Here are four ways that her vaginal birth was far from natural.
1. I was induced
I was 37 years old and considered ‘advanced’ in maternal age. My obstetrician recommended induction at 39 weeks gestation. The week prior (at 38 weeks), he tried a ‘stretch and sweep’ which could sometimes bring on labour. The procedure, two gloved fingers up the vagina to stretch the cervix, was as lovely as it sounded and didn’t work.
I returned to hospital at 39 weeks. A synthetic, gel form version of prostaglandin (a hormone that prepares the body for labour) was inserted into my vagina. Nothing was expected to happen for a few hours, so my partner went home while the nurses gave me sleeping pills. I asked the midwife if I would sleep through birth. The answer was a firm no.

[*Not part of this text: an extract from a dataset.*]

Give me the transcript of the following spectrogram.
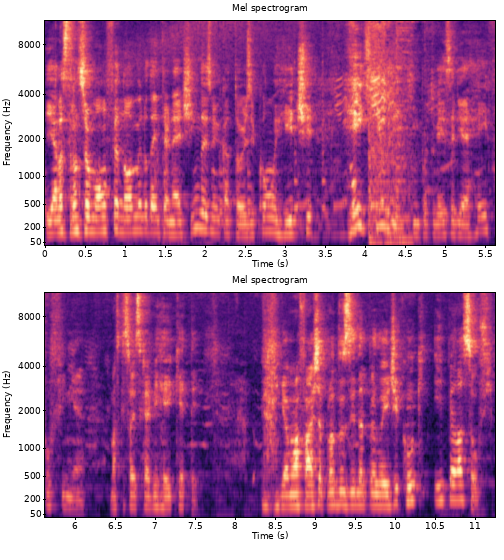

At 7am the next morning, my obstetrician came back to manually break my waters, using a shiny, hook-like instrument. A bit of the baby’s hair came out with it. I was then hooked up to a drip for low doses of Syntocinon, a synthetic form of oxytocin (a hormone which causes contractions).
Half an hour later, my contractions started.
I had gas and then an epidural
At first, the contractions were manageable, and I even watched a bit of Netflix. But before the comedy special was over, I needed something more. In comes medical pain relief.
I started with nitrous oxide (happy gas) which kept me going for a good five hours. By 1pm, I had reached my pain threshold, and I was only 3cm dilated.
I requested (begged for) an epidural which worked a little too well. Instead of being numb from the waist down, I was numb from my breasts down; which felt so unnatural. I kept asking if the contractions were still happening. The answer was a firm yes.
I laboured for four more hours pain-free, but not drama-free. I suffered the side effects of the drug. I was shivering uncontrollably; I felt cold, yet my temperature was soaring. I demanded more blankets only to be told that I wasn’t actually cold and that everything I was feeling was ‘normal’.
I felt far from normal.
When my obstetrician returned at 6pm, I was 9cm dilated. He gave me one more hour to get that last centimetre opened.
I needed forceps
At 7pm, I was at last, fully dilated. But the shivers, fever and, now elevated, blood pressure meant I had no confidence in my ability to push. I was distressed, causing my baby distress too.
My birth plan was to have a go vaginally as long as it was possible and safe and to proceed with a caesarean if and when it was required.
My obstetrician was confident that the baby could be delivered safely with forceps, a delivery instrument shaped like salad tongs.
As per the plan, my OB announced we would try a forceps delivery.
I had an episiotomy
As my baby’s head was considered high, my obstetrician made a deliberate cut in the perineum (the tissue between the vagina and the anus), so he could control any tearing.
Finally, I was able to push. After maybe three pushes, my daughter came out, yelping and covered in blood and white goo. I felt nauseous, dizzy and completely out of it and I lay there waiting to be stitched back up.
Two synthetic hormones, medical pain relief, delivery instruments and a surgical cut were required to deliver my healthy, baby girl.
When I am asked if I had a natural or caesarean birth, I say neither. I had a vaginal birth but it was far from natural.